The Bizarre NYC Bar Marvel's David Harbour Misses From His Youth

He may be everyone's favorite chief of police as Jim Hopper in "Stranger Things," but David Harbour recently joined "First We Feast" host Sean Evans to eat super hot wings, talk about his new role in Marvel's "Black Widow," and chat about life. Harbour, who has talked candidly on The Off Camera Show and other interviews about his issues with alcoholism, has been sober since he was 24. That prompted Evans to ask, "Is there a dive bar or a restaurant spot that you miss the most, thinking back about your inglorious days in the East Village?"

Harbour had a ready, if strange, answer. "Yeah, I got one. Oh, man, I got some good ones," he said. "On Avenue A between 12th and 13th, there was a place called Korova Milk Bar. Korova Milk Bar used to make milk drinks that were ... very alcoholic." He paused, "This is horrible, but this is the East Village. We could go there, right?" When Evans prompted him to go on, Harbour continued, "[The drinks were] all based on dead, like, child stars or whatever. I used to love that place." 

The bar, located at 200 Avenue A in the Alphabet City neighborhood, closed in 2006, according to the Alex in NYC blog.
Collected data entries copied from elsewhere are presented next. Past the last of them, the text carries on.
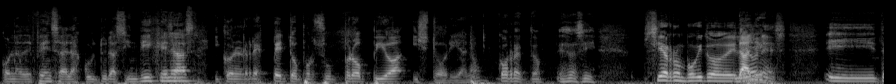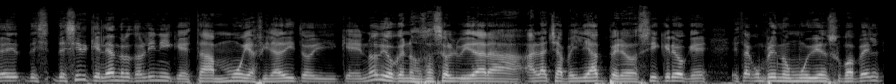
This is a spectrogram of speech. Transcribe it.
con la defensa de las culturas indígenas Exacto. y con el respeto por su propia historia, ¿no? Correcto, es así. Cierro un poquito de Dale. Leones y te- de- decir que Leandro Tolini, que está muy afiladito y que no digo que nos hace olvidar a, a la Chapeliat, pero sí creo que está cumpliendo muy bien su papel,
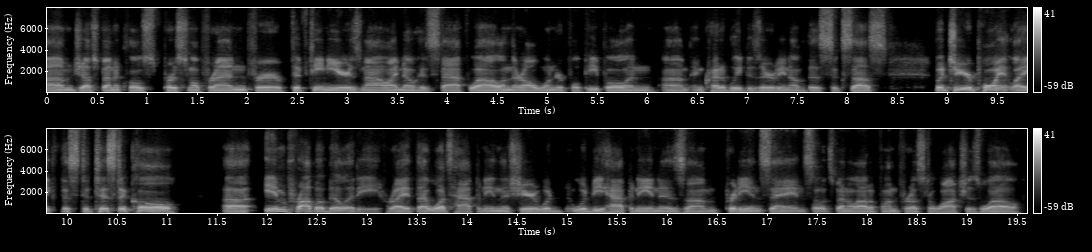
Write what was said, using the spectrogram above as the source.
Um, Jeff's been a close personal friend for 15 years now. I know his staff well, and they're all wonderful people and um, incredibly deserving of this success. But to your point, like the statistical uh, improbability, right? That what's happening this year would would be happening is um, pretty insane. So it's been a lot of fun for us to watch as well.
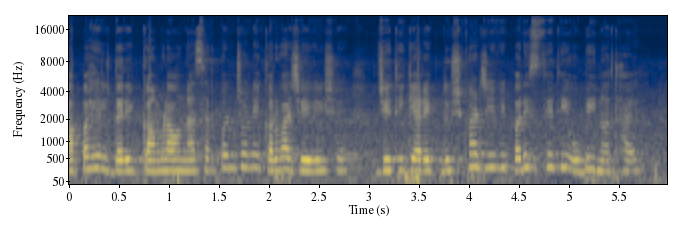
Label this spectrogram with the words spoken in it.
આ પહેલ દરેક ગામડાઓના સરપંચોને કરવા જેવી છે, જેથી ક્યારેક દુષ્કાળ જેવી પરિસ્થિતિ ઊભી ન થાય.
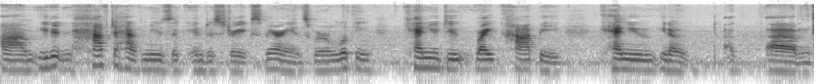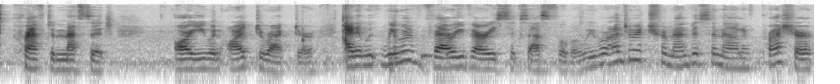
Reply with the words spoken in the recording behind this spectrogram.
Um, you didn't have to have music industry experience. We were looking, can you do write copy? Can you, you know, uh, um, craft a message? Are you an art director? And we were very, very successful, but we were under a tremendous amount of pressure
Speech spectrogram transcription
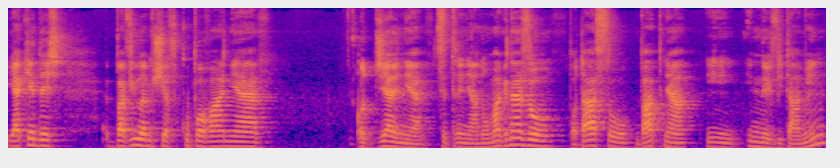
Ja kiedyś bawiłem się w kupowanie oddzielnie cytrynianu magnezu, potasu, wapnia i innych witamin,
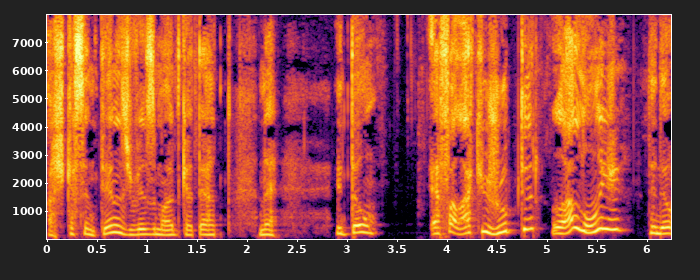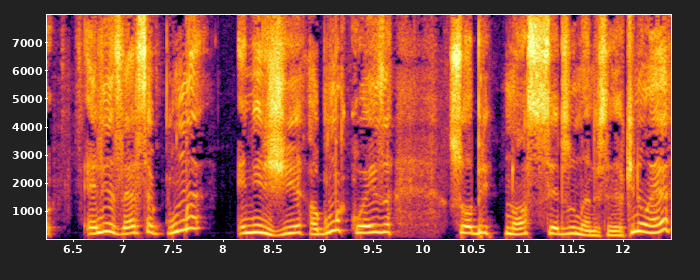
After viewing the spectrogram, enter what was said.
Acho que é centenas de vezes maior do que a Terra, né? Então, é falar que o Júpiter, lá longe, entendeu? Ele exerce alguma energia, alguma coisa sobre nós, seres humanos, entendeu? Que não é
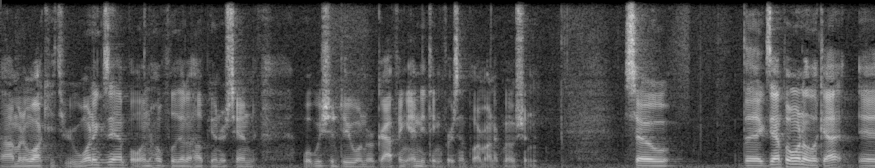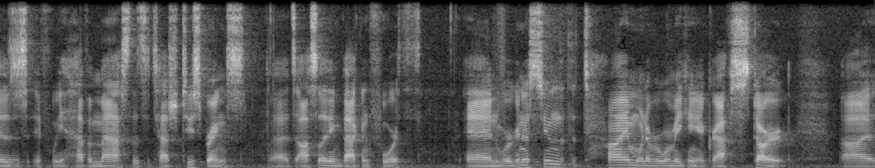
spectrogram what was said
Uh, I'm going to walk you through one example, and hopefully that'll help you understand what we should do when we're graphing anything for simple harmonic motion. So the example I want to look at is if we have a mass that's attached to two springs, uh, it's oscillating back and forth, and we're going to assume that the time whenever we're making a graph start uh,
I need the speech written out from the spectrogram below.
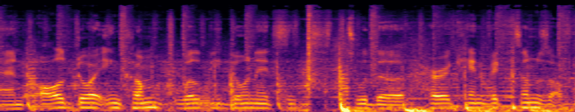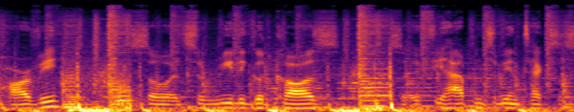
and all door income will be donated to the hurricane victims of Harvey. So it's a really good cause. So if you happen to be in Texas,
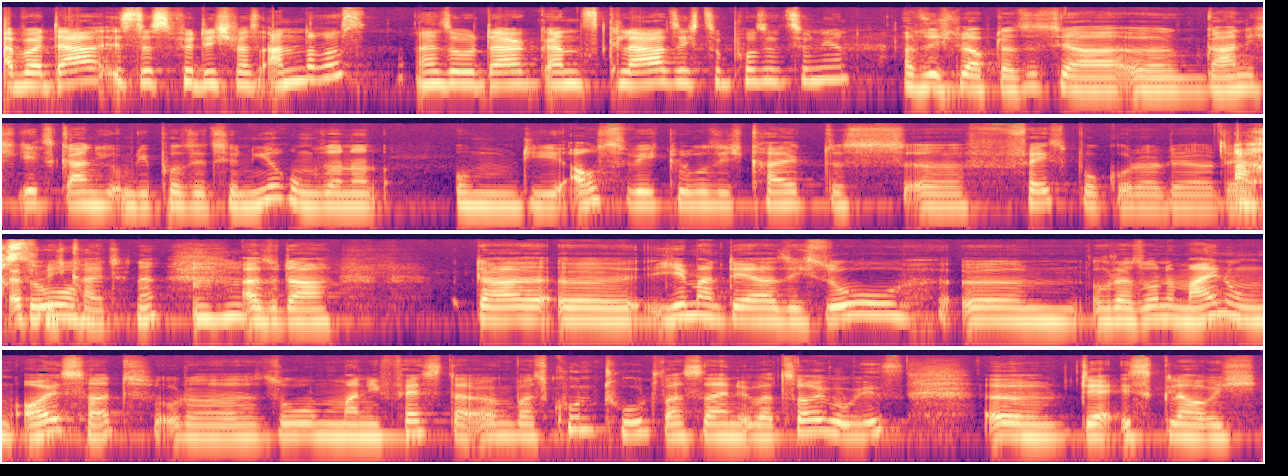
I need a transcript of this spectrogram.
Aber da ist es für dich was anderes? Also da ganz klar sich zu positionieren? Also ich glaube, das ist ja äh, gar nicht, geht es gar nicht um die Positionierung, sondern um die Ausweglosigkeit des äh, Facebook oder der, der Öffentlichkeit. So. Ne? Mhm. Also da da äh, jemand, der sich so ähm, oder so eine Meinung äußert oder so manifest da irgendwas kundtut, was seine Überzeugung ist, äh, der ist, glaube ich,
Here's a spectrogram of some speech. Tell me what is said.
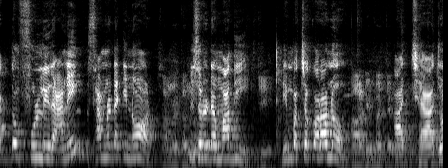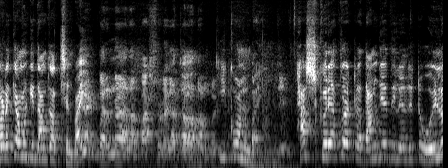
একদম ফুল ফুললি রানিং সামনেটা কি নট। পিছনেটা মাদি। জি। ডিম বাচ্চা করানো? হ্যাঁ আচ্ছা জোড়া কেমন কি দাম চাচ্ছেন ভাই? পাঁচশো টাকা চাওয়া দাম কি কোন ভাই? ঠাস করে এত একটা দাম দিয়ে দিলেন একটু হইল?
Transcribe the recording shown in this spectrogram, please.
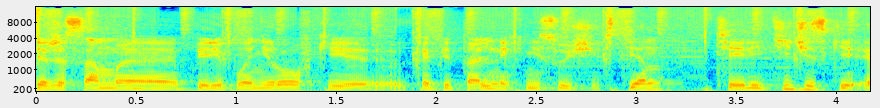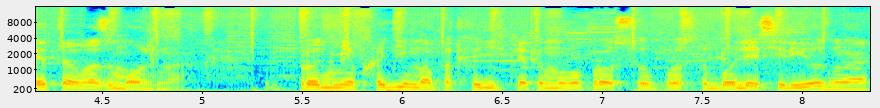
те же самые перепланировки капитальных несущих стен, теоретически это возможно. Необходимо подходить к этому вопросу просто более серьезно,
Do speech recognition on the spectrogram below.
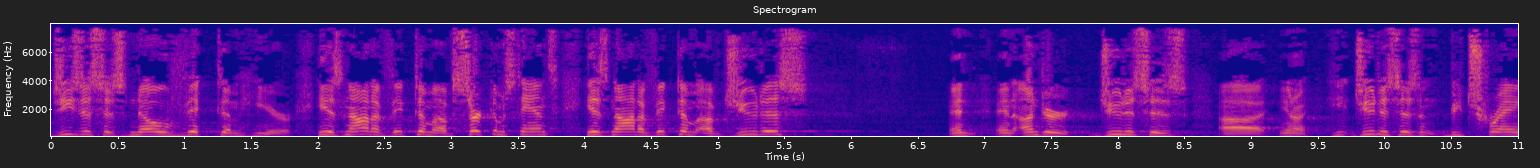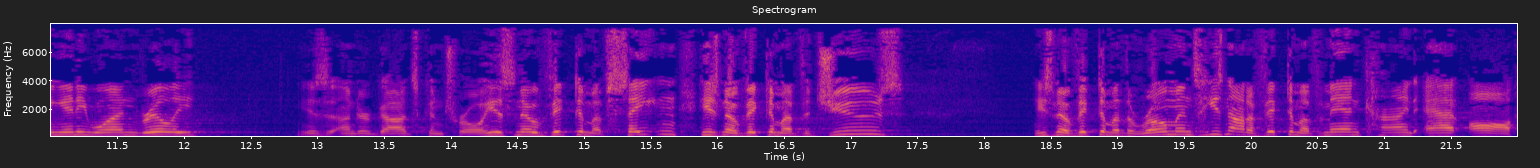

The name is a throwback to a classic

The Korova Milk Bar was based on a bar of the same name in Anthony Burgess' novel and Stanley Kubrick's classic film, "Clockwork Orange." In the book and film, Punch writes, the Korova Milk Bar mixed drinks with illicit, often psychedelic drugs — though just alcohol was served at the New York version of the bar. Harbour told Evans (via YouTube) that the bar would constantly play the Kubrick movie. The bar's decor was also appropriately weird, with Yelp reviewers noting there were naked mannequins hanging from the walls, black-and-white mod decor, and the entire place was lit in black light.

While he loved the bar, Harbour recognized its strange creepiness. "It was a horrible place. And I loved it," he said. Evans laughed and replied, reminiscing on New York's formerly grittier self, "Those were the days in Manhattan." Harbour agreed," I mean that was back when [New York was] still dark. We weren't the mall we are today. Ah, so it was good."

After trying out various sauces with increasingly high levels of heat, all the way to a scorching Scoville 649,000, it started to get to the star. "It's affecting my whole body. I like it," Harbour told Evans. "Like, I'm sober for a long time, so I haven't been drunk for a long time." Evans laughed, "It's bringing you back a little bit?" Harbour replied, "I feel a little bit, like, out of control. Not sure what I'll do next."